## [Action item]
Read the data line by line and say how many lines contain the string "second", giving the number alone.

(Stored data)
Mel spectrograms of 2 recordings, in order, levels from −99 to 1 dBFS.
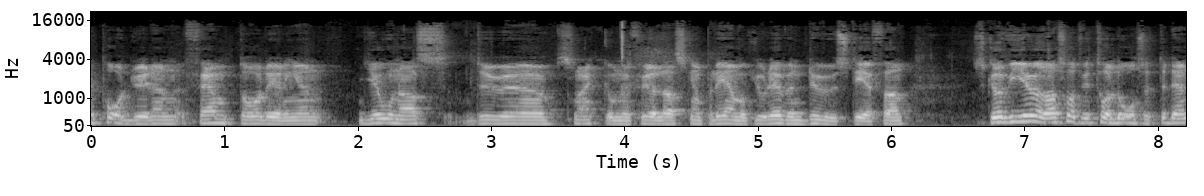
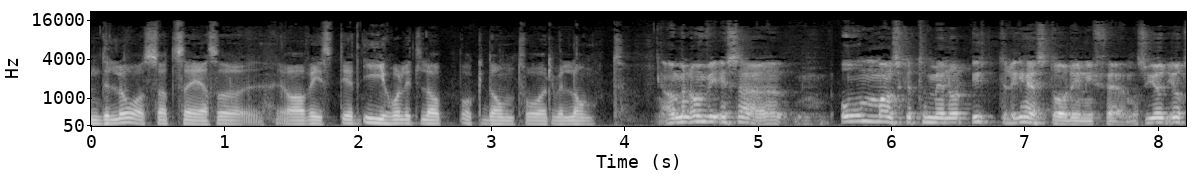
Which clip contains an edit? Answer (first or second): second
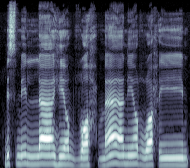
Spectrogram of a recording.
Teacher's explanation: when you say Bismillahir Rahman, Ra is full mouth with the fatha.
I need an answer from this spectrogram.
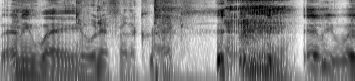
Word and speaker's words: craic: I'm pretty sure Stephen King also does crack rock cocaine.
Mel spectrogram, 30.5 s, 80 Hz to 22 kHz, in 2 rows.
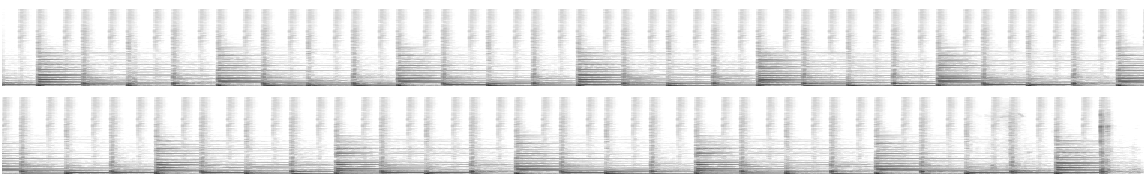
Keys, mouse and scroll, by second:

## [Answer below]
2